The Minister of State for Petroleum Resources, Dr. Ibe Kachikwu, has said the federal government would have had to shop for N16.4 billion every month to offset subsidy claims of petrol marketers if it had not taken the decision to remove subsidy on fuel consumption.
Kachikwu explained in a tweet on his twitter handle @ibekachikwu that as at the time the government made the decision to end subsidy on petrol and subsequently hiked the pump price, it was incurring about N13.7k as subsidy on each litre of petrol bought by Nigerians.
He said at such rate, government would have paid out N16.4 billion to marketers monthly, adding that the government does not have such fund in its 2016 budget, more so now that the country’s earning from crude oil production has dropped.
THISDAY monitored the minister’s tweet weekend in Abuja where he tried to justify the new framework for petroleum supply, distribution and pricing. He also listed the benefits of the new policy.
“There is no provision for subsidy in 2016 appropriation. As at today, the current PMS price of N86.50 gives an estimated subsidy claim of N13.7 per litre which translates to N16.4 billion monthly. There is no funding or appropriation to cover this,” said the minister in the tweet.
He further stated: “NNPC has continued to utilise crude oil volumes outside the 445,000 barrels per day, thereby creating major funding and remittances gaps into the federation account.”
Kachikwu also said renewed insurgency and pipeline breaks in the Niger Delta has resulted to Nigeria’s daily crude oil production dropping to 1.65 million barrels per day (mbpd) as against the 2.2mbpd that was projected in the 2016 budget.

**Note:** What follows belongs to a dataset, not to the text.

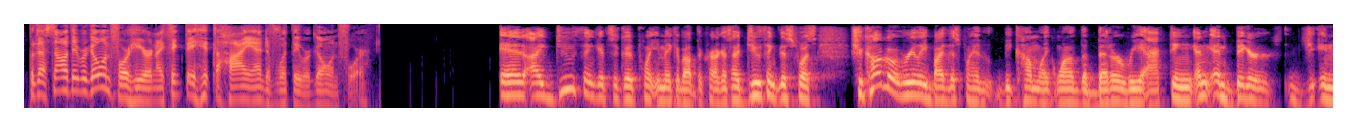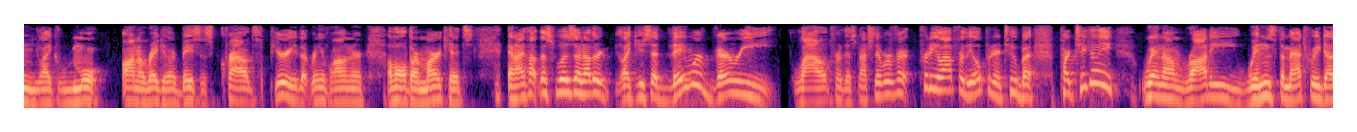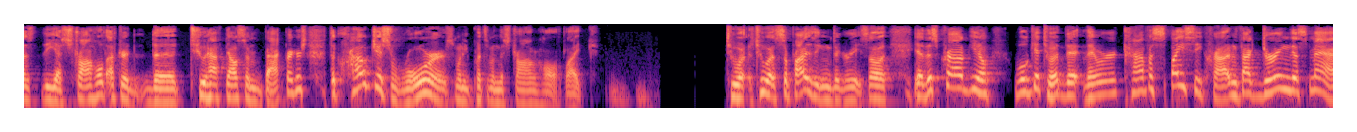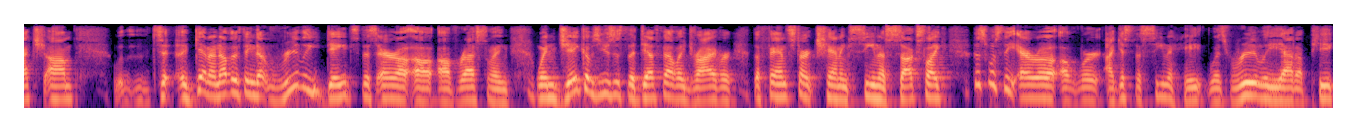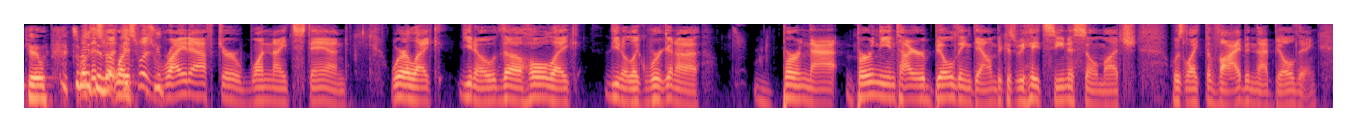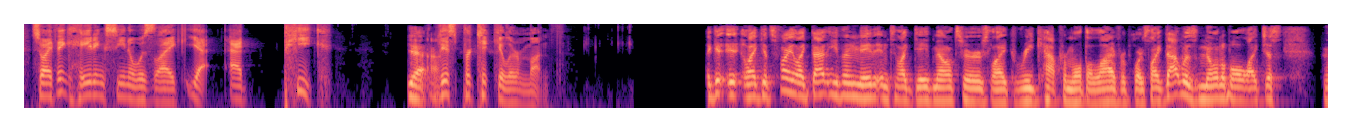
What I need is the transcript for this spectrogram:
But that's not what they were going for here, and I think they hit the high end of what they were going for. And I do think it's a good point you make about the because I do think this was Chicago really by this point had become like one of the better reacting and, and bigger in like more on a regular basis crowds period that Ring of Honor of all their markets. And I thought this was another, like you said, they were very loud for this match. They were very, pretty loud for the opener too, but particularly when um, Roddy wins the match where he does the uh, stronghold after the two half Nelson backbreakers, the crowd just roars when he puts him in the stronghold. Like to a, to a surprising degree. So yeah, this crowd, you know, we'll get to it. They, they were kind of a spicy crowd. In fact, during this match, um, to, again, another thing that really dates this era of, of, wrestling, when Jacobs uses the Death Valley driver, the fans start chanting Cena sucks. Like this was the era of where I guess the Cena hate was really at a peak. It's amazing well, this, that, was, like, this was right after One Night Stand where like, you know, the whole like, you know, like we're gonna burn that, burn the entire building down because we hate Cena so much was like the vibe in that building. So I think hating Cena was like, yeah, at peak yeah. this particular month. Like, it, like it's funny, like that even made it into like Dave Meltzer's like recap from all the live reports. Like that was notable. Like just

He said this has reduced government’s earnings and foreign exchange build ups to perhaps support subsidy on importation of petrol into the country.

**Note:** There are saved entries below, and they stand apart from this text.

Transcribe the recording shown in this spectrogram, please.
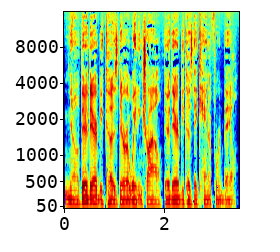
You know, they're there because they're awaiting trial. They're there because they can't afford bail.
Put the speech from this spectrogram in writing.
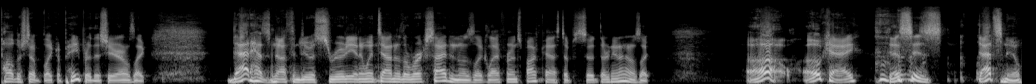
published up like a paper this year. I was like, that has nothing to do with Cerutti. And I went down to the work site and it was like Life Ruins Podcast, episode 39. I was like, oh, okay. This is, that's new.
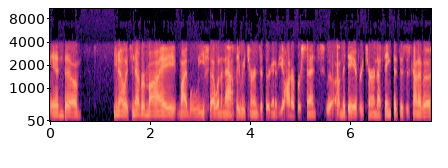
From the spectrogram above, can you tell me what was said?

He equally listed the benefits of the new policy, saying that going forward, 100 per cent payment to the federation account on the allocated 445,000bpd of crude oil to the Nigerian National Petroleum Corporation (NNPC) would be assured and tailored to provide palliative measures for the country.
He also said the policy will encourage market stability in the downstream petroleum sector; stabilise fuel supply in the country; discourage hoarding of products and reignite investors’ interests in setting up refineries in the country to cut importation of petroleum products.
Meanwhile a former energy and mines minister of Venezuela, Dr. Alirio Parra has described the recent decision of the government on Nigeria’s downstream petroleum sector as historic and smart.
Parra who is also a member of the global oil industry outfit, CWC Group, stated at a forum in Abuja over the weekend that the liberalisation of the downstream sector in the oil industry is a bold testament to the fact that oil is a market-driven commodity.
A statement from the Group General Manager, Public Affairs of the Nigerian National Petroleum Corporation (NNPC), Mallam Garuba Deen Muhammad stated this.
According to Parra in the statement: “One really important change in the oil and gas industry in Nigeria is the decision by the federal government to open the domestic market for competition.
“I am not necessarily talking about the elimination of subsidy, but opening the market, is a statement that oil is market driven and that with time, it is going to be to the benefit of Nigeria, and to all Nigerians.”
He further stated that the opening of the market will in no time encourage more players to bring in petrol which would eventually lead to a new era of competitive pricing.